Last Wednesday evening our parish RCIA program invited me to give a talk on the "Sanctity of Life". Consider it a ninety-minute whirlwind tour of Catholic bioethics. I took the phrase "life is sacred from conception to natural death" and outlined the Church teachings on issues from conception to death. The ninety minutes included plenty of time for questions and discussion. I think the evening went very well.

My goal is to bring this teaching to cradle Catholics as well as converts. I do this through my blog, through my columns, and through live presentations. On my column I have a frequent commenter who constantly attacks me for being too politically partisan. He writes under various pseudonyms but it is clear that is is one person. He tries to make similar ad hominem attacks on this blog, but I have more control over the comments here and can screen his venomous screeds more effectively. The principle of the sanctity of life is not a partisan issue. I will not shy away from writing on politics when politics and legislative issues bring these fundamental moral principles to the forefront.

That said, the focus can never be purely political. Am I disappointed in many politicians? Absolutely. But my trust is not in either Bart Stupak or Chris Smith. Mere mortals will always disappoint. My trust is in Christ and His Church. He will never disappoint me.

Several politicians defined themselves with their vote on Sunday. Several religious sisters defined themselves as faithful to the Magisterium or faithful to the Democratic party with their statements regarding health care. (also see this post) The bishops did very well at keeping the moral issues in the forefront for the last year, but their decades of allowing these moral issues to be equivocated by Catholic politicians is coming home to roost. So what now?

As I said at the beginning, what Catholics believe has not changed. What Catholics are called to do has not changed. We are called to defend and support the principle of the sanctity of human life from conception to natural death. We must not despair that this legislation which has the capacity to be a second Roe v. Wade will receive the President's signature today. Look at all the machinations that were required to get it passed in spite of the President having a huge majority in both houses of Congress. Look at the fact that even though Roe v. Wade is the "settled law of the land" more and more people are becoming pro-life. Look at the fact that the youth of our country are more pro-life than their parents.

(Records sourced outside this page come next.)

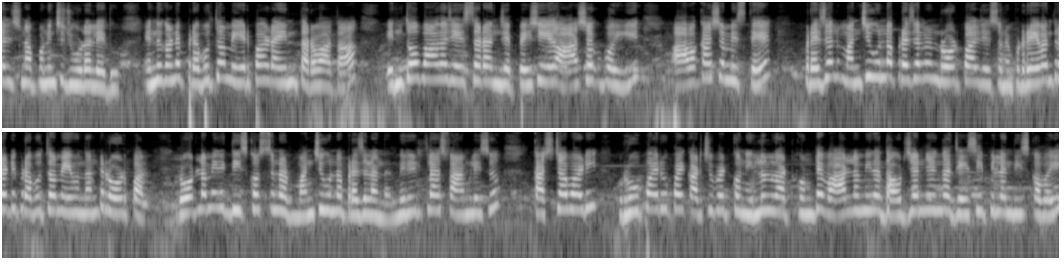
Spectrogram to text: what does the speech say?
తెలిసినప్పటి నుంచి చూడలేదు. ఎందుకంటే ప్రభుత్వం ఏర్పాటైన తర్వాత ఎంతో బాగా చేస్తారని చెప్పేసి ఏదో ఆశకు పోయి అవకాశం ఇస్తే ప్రజలు మంచిగా ఉన్న ప్రజలను రోడ్ పాలు చేస్తున్నారు. ఇప్పుడు రేవంత్ రెడ్డి ప్రభుత్వం ఏముందంటే రోడ్ పాలు. రోడ్ల మీదకి తీసుకొస్తున్నారు మంచిగా ఉన్న ప్రజలందరూ. మిడిల్ క్లాస్ ఫ్యామిలీస్ కష్టపడి రూపాయి రూపాయి ఖర్చు పెట్టుకొని ఇల్లులు కట్టుకుంటే వాళ్ళ మీద దౌర్జన్యంగా జేసీపీలను తీసుకుపోయి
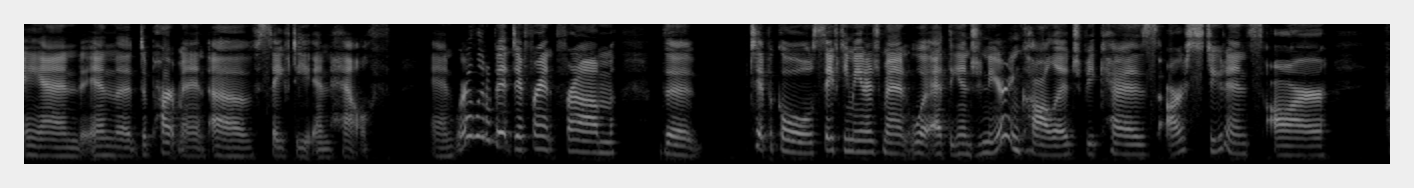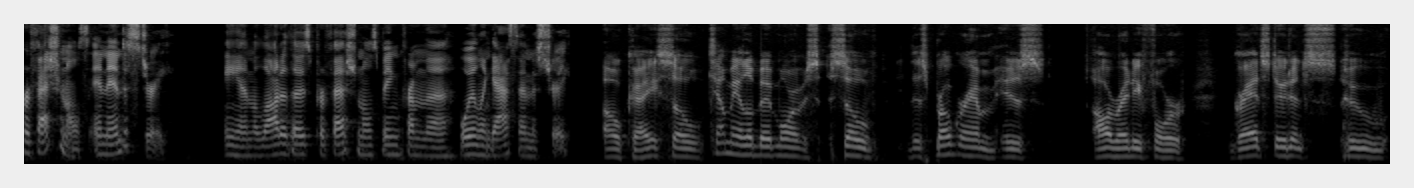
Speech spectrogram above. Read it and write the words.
and in the Department of Safety and Health. And we're a little bit different from the typical safety management at the engineering college because our students are professionals in industry and a lot of those professionals being from the oil and gas industry. Okay, so tell me a little bit more. So this program is already for grad students who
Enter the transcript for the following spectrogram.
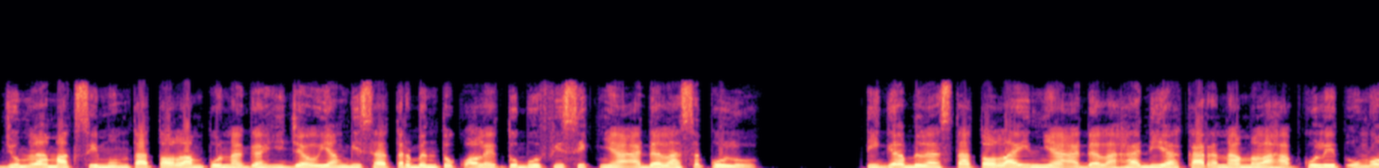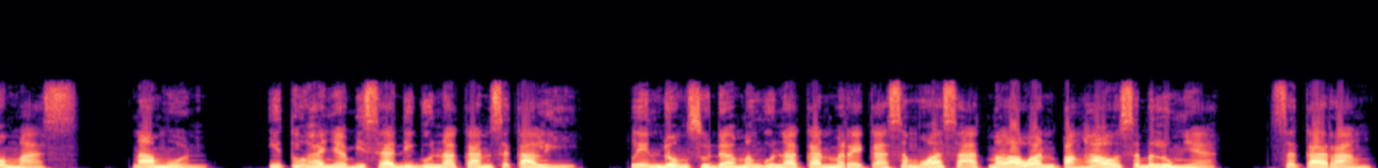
jumlah maksimum tato lampu naga hijau yang bisa terbentuk oleh tubuh fisiknya adalah 10. 13 tato lainnya adalah hadiah karena melahap kulit ungu emas. Namun, itu hanya bisa digunakan sekali. Lindong sudah menggunakan mereka semua saat melawan Pang Hao sebelumnya. Sekarang,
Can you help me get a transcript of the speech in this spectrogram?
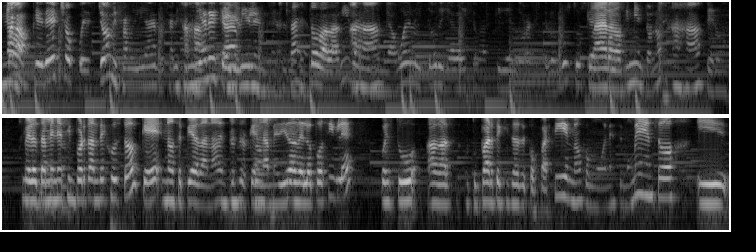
No. Bueno, que de hecho, pues yo, mi familia, o sea, mis familiares ya vienen muchos años. toda la vida, mi abuelo y todo, y ya de ahí se va adquiriendo ahora sí que los gustos, claro. el conocimiento, ¿no? Ajá. Pero pero también es importante justo que no se pierda, ¿no? Entonces que en la medida de lo posible, pues tú hagas tu parte quizás de compartir, ¿no? Como en ese momento. Y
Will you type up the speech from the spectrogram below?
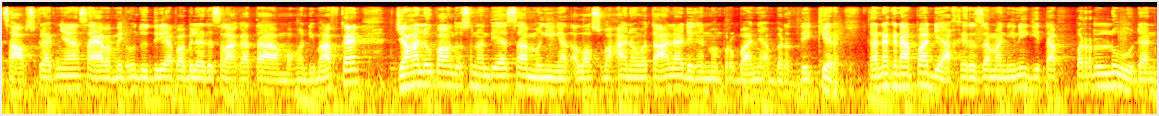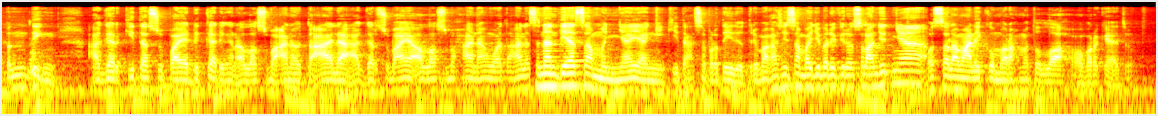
subscribe-nya. Saya pamit undur diri apabila ada salah kata. Mohon dimaafkan. Jangan lupa untuk senantiasa mengingat Allah Subhanahu wa taala dengan memperbanyak berzikir. Karena kenapa? Di akhir zaman ini kita perlu dan penting agar kita supaya dekat dengan Allah Subhanahu wa taala agar supaya Allah Subhanahu wa taala senantiasa menyayangi kita. Seperti itu. Terima kasih. Sampai jumpa di video selanjutnya. Wassalamualaikum warahmatullahi wabarakatuh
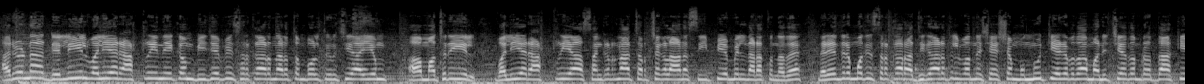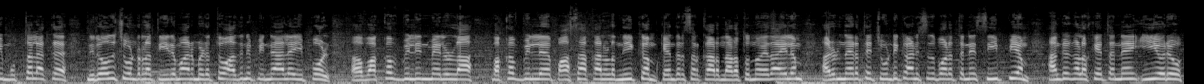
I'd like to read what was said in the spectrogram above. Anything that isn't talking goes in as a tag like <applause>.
അരുൺ ഡൽഹിയിൽ വലിയ രാഷ്ട്രീയ നീക്കം ബി ജെ പി സർക്കാർ നടത്തുമ്പോൾ തീർച്ചയായും മധുരയിൽ വലിയ രാഷ്ട്രീയ സംഘടനാ ചർച്ചകളാണ് സി പി എമ്മിൽ നടക്കുന്നത്. നരേന്ദ്രമോദി സർക്കാർ അധികാരത്തിൽ വന്ന ശേഷം മുന്നൂറ്റി എഴുപതാം അനുച്ഛേദം റദ്ദാക്കി മുത്തലക്ക് നിരോധിച്ചുകൊണ്ടുള്ള തീരുമാനമെടുത്തു. അതിന് പിന്നാലെ ഇപ്പോൾ വഖഫ് ബില്ലിന്മേലുള്ള വഖഫ് ബില്ല് പാസ്സാക്കാനുള്ള നീക്കം കേന്ദ്ര സർക്കാർ നടത്തുന്നു. ഏതായാലും അരുൺ നേരത്തെ ചൂണ്ടിക്കാണിച്ചതുപോലെ തന്നെ സി പി എം അംഗങ്ങളൊക്കെ തന്നെ ഈ ഒരു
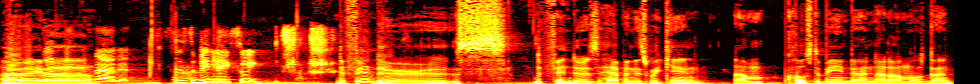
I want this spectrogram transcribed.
All right. We'll think Uh, about it. This will be next week. Defenders. Defenders happened this weekend. I'm close to being done, not almost done.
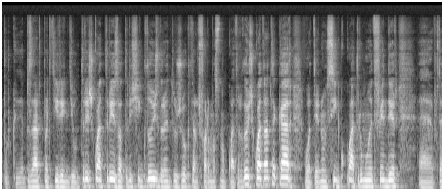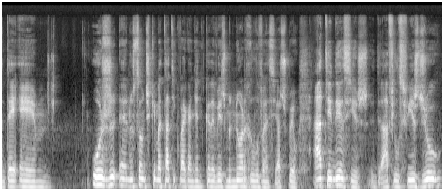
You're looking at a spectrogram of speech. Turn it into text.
porque apesar de partirem de um 3-4-3 ou 3-5-2 durante o jogo transformam-se num 4-2-4 a atacar ou até num 5-4-1 a defender. Uh, portanto, é, é, hoje a noção de esquema tático vai ganhando cada vez menor relevância, acho eu. Há tendências, há filosofias de jogo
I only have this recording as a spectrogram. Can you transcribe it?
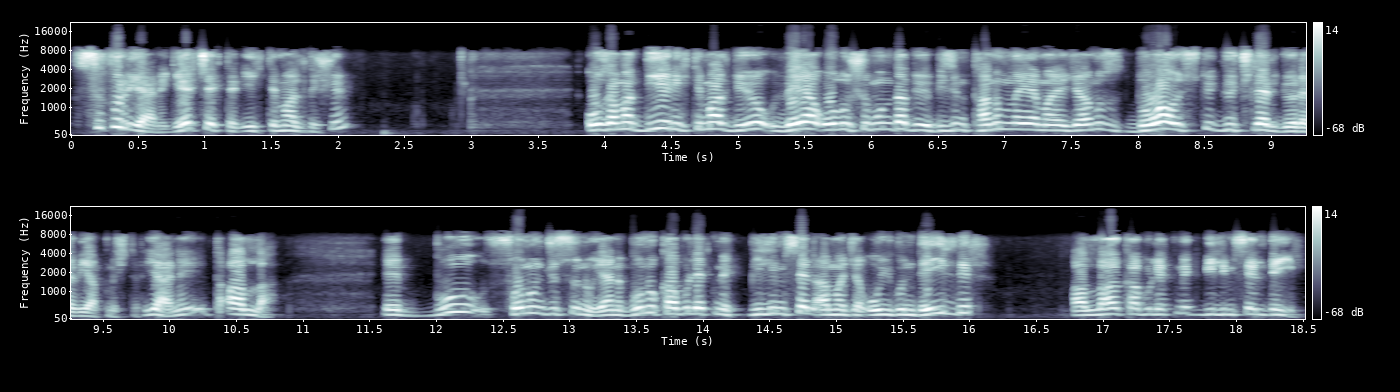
sıfır yani gerçekten ihtimal dışı. O zaman diğer ihtimal diyor veya oluşumunda diyor bizim tanımlayamayacağımız doğaüstü güçler görev yapmıştır. Yani Allah. E, bu sonuncusunu yani bunu kabul etmek bilimsel amaca uygun değildir. Allah'ı kabul etmek bilimsel değil.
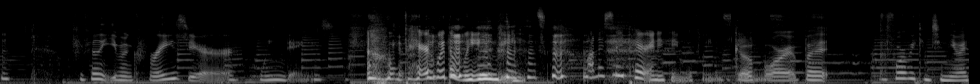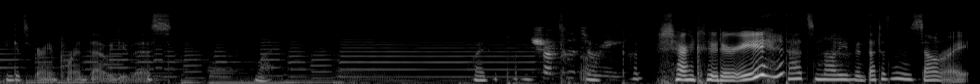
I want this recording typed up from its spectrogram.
If you're feeling even crazier, wingdings. pair with a wingdings. Honestly, pair anything with wings. Go for it. But before we continue, I think it's very important that we do this. What? Why is it playing? Oh, Charcuterie. God. Charcuterie. That's not even, that doesn't even sound right.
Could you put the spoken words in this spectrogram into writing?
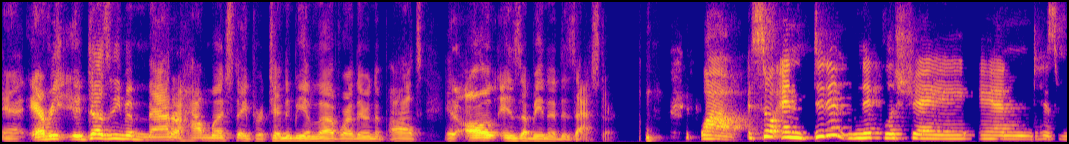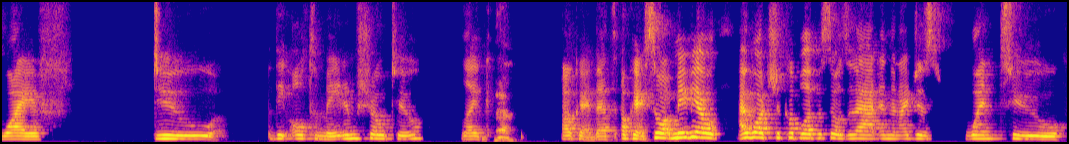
and every it doesn't even matter how much they pretend to be in love while they're in the pots it all ends up being a disaster wow so and didn't Nick Lachey and his wife do the ultimatum show too like yeah. Okay, that's okay. So maybe I I watched a couple episodes of that and then I just went to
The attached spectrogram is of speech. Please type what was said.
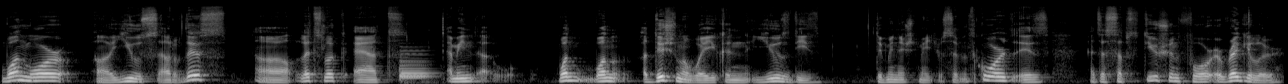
One more use out of this, uh, let's look at, I mean, uh, one, one additional way you can use these diminished major seventh chords is as a substitution for a regular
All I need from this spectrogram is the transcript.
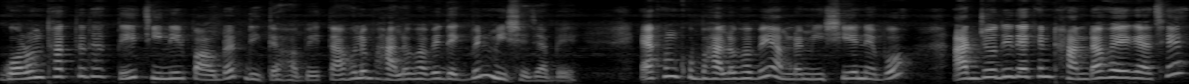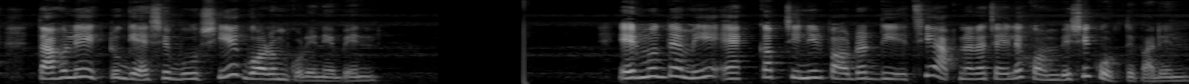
গরম থাকতে থাকতেই চিনির পাউডার দিতে হবে, তাহলে ভালোভাবে দেখবেন মিশে যাবে। এখন খুব ভালোভাবে আমরা মিশিয়ে নেব। আর যদি দেখেন ঠান্ডা হয়ে গেছে, তাহলে একটু গ্যাসে বসিয়ে গরম করে নেবেন। এর মধ্যে আমি এক কাপ চিনির পাউডার দিয়েছি, আপনারা চাইলে কম বেশি করতে পারেন।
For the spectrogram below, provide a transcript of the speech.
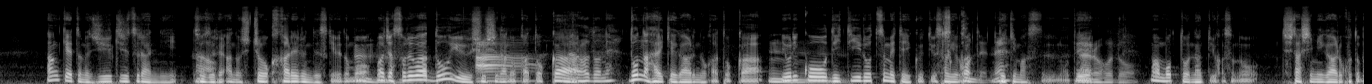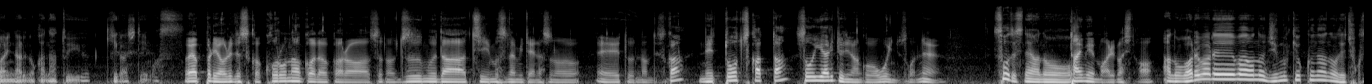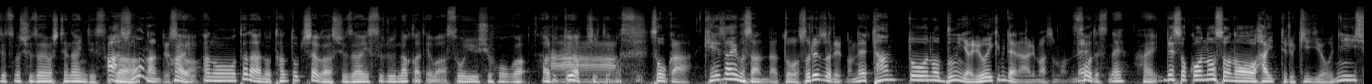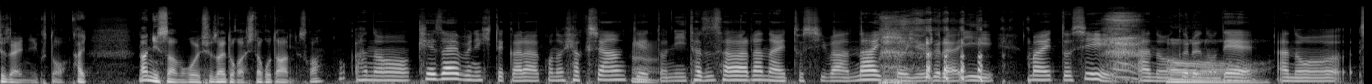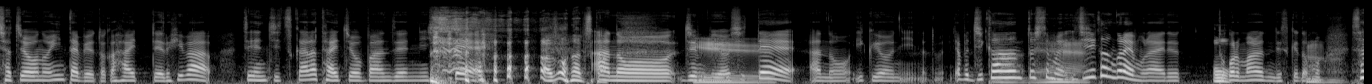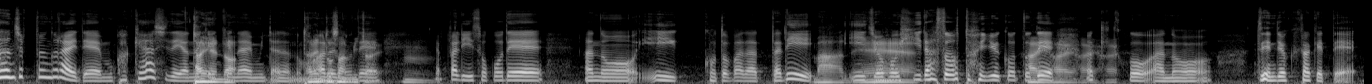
アンケートの自由記述欄にそれぞれあの主張を書かれるんですけれども、まあ、じゃあそれはどういう趣旨なのかとか、なるほどね、どんな背景があるのかとか、よりこうディティールを詰めていくという作業ができますので、なるほど。まあ、もっとなんていうかその親しみがある言葉になるのかなという気がしています。やっぱりあれですか、コロナ禍だから、その Zoom だ、Teams だみたいな、そのえー、となんですか、ネットを使った、そういうやり取りなんかが多いんですかね？そうですねあの対面もありました？あの我々はあの事務局なので直接の取材はしてないんですが、そうなんですか、はい、あのただあの、担当記者が取材する中では、そういう手法があるとは聞いています。そうか、経済部さんだと、それぞれの、ね、担当の分野、領域みたいなのありますもんね。そうですね、はい、でそこのその入ってる企業に取材に行くと。はい何さんもこういう取材とかしたことあるんですか？あの経済部に来てからこの100社アンケートに携わらない年はないというぐらい、毎年あの来るのであの社長のインタビューとか入ってる日は前日から体調万全にして あそうなんですか。あの準備をして、あの行くようになってやっぱ時間としても1時間ぐらいもらえるところもあるんですけども、うん。うん、30分ぐらいでもう駆け足でやらなきゃいけないみたいなのもあるので、うん、やっぱりそこであのいい言葉だったり、まあ、いい情報を引き出そうということで、結構あの。全力かけて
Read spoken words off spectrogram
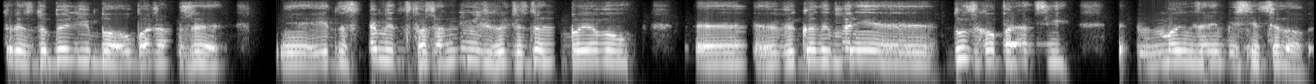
które zdobyli, bo uważam, że e, jednostkami odtwarzanymi, jeżeli chodzi o zdolność bojową, wykonywanie dużych operacji moim zdaniem jest niecelowe.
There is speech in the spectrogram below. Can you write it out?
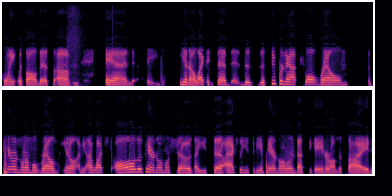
point with all this. Um, and, you know, like I said, the, the supernatural realm the paranormal realm. You know, I mean, I watched all the paranormal shows. I used to, I actually used to be a paranormal investigator on the side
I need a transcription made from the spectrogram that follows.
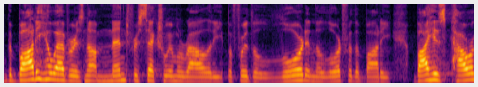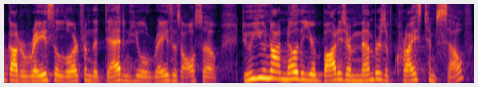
The body, however, is not meant for sexual immorality, but for the Lord, and the Lord for the body. By his power, God raised the Lord from the dead, and he will raise us also. Do you not know that your bodies are members of Christ himself?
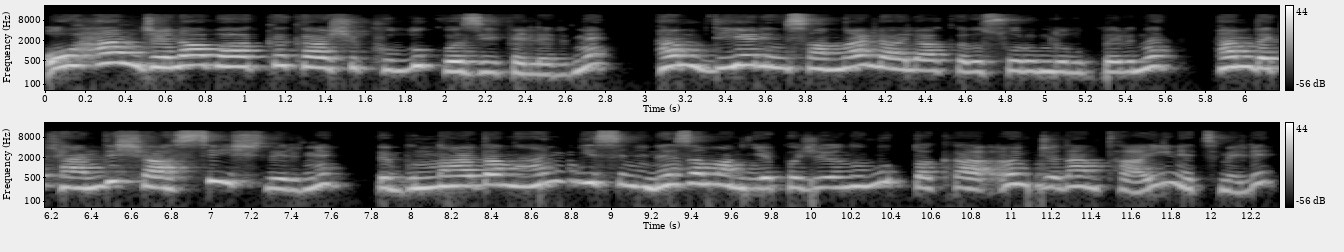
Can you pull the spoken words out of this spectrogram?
O hem Cenab-ı Hakk'a karşı kulluk vazifelerini hem diğer insanlarla alakalı sorumluluklarını hem de kendi şahsi işlerini ve bunlardan hangisini ne zaman yapacağını mutlaka önceden tayin etmeli,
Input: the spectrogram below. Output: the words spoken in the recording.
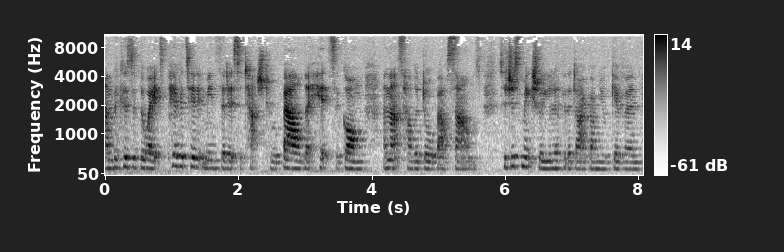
and because of the way it's pivoted it means that it's attached to a bell that hits a gong and that's how the doorbell sounds. So just make sure you look at the diagram you're given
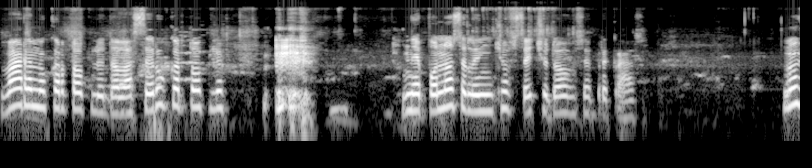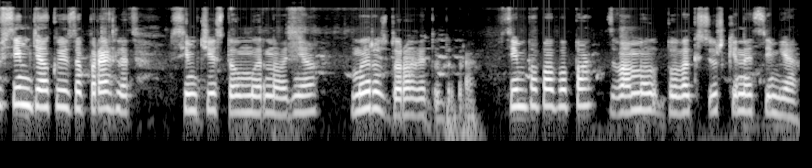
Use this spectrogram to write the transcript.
варену картоплю, дала сиру картоплю. Не поносили нічого, все чудово, все прекрасно. Ну, всім дякую за перегляд, всім чистого, мирного дня, миру, здоров'я та добра. Всім па-па-па-па. З вами була Ксюшкіна сім'я.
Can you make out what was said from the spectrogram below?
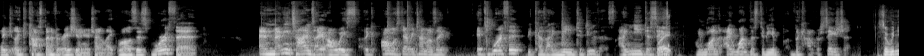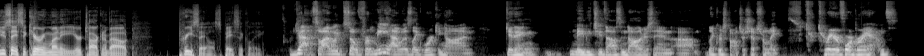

We must keep fighting the legislative battles whenever and wherever they occur. But we must also redouble our efforts to offer mercy to women who think abortion is their only answer. We must be the voice, the hands , and the feet, for all those who are vulnerable and marginalized--the unborn, the elderly, the sick, and the disabled. We must charitably teach everyone we encounter that life is sacred. As St. Francis said, we should use words when necessary.

To that end, I encourage each of you to consider what forums you have available to teach about the sanctity of human life. It is great when we hear this from the pulpit, and I know many priests and deacons do offer this teaching. But it is the duty of the laity to take this message out of the sanctuary and into the world. Does your Catholic school PTO offer a pro-life presentation to its members? What about your parish men's club, women's club, mom's club, youth group, RCIA etc? Is it part of preparation for Confirmation? After all, these students who are about to complete their initiation into the Catholic Church need to know what it means to be Catholic.

For those who live near the D.C. Metro area, I am happy to offer my presentation to your group. You can contact me at the email on the sidebar.

Finally, none of our efforts, however well intentioned, can be properly focused if they are not supported by prayer. We accomplish nothing alone, but with God, everything is possible.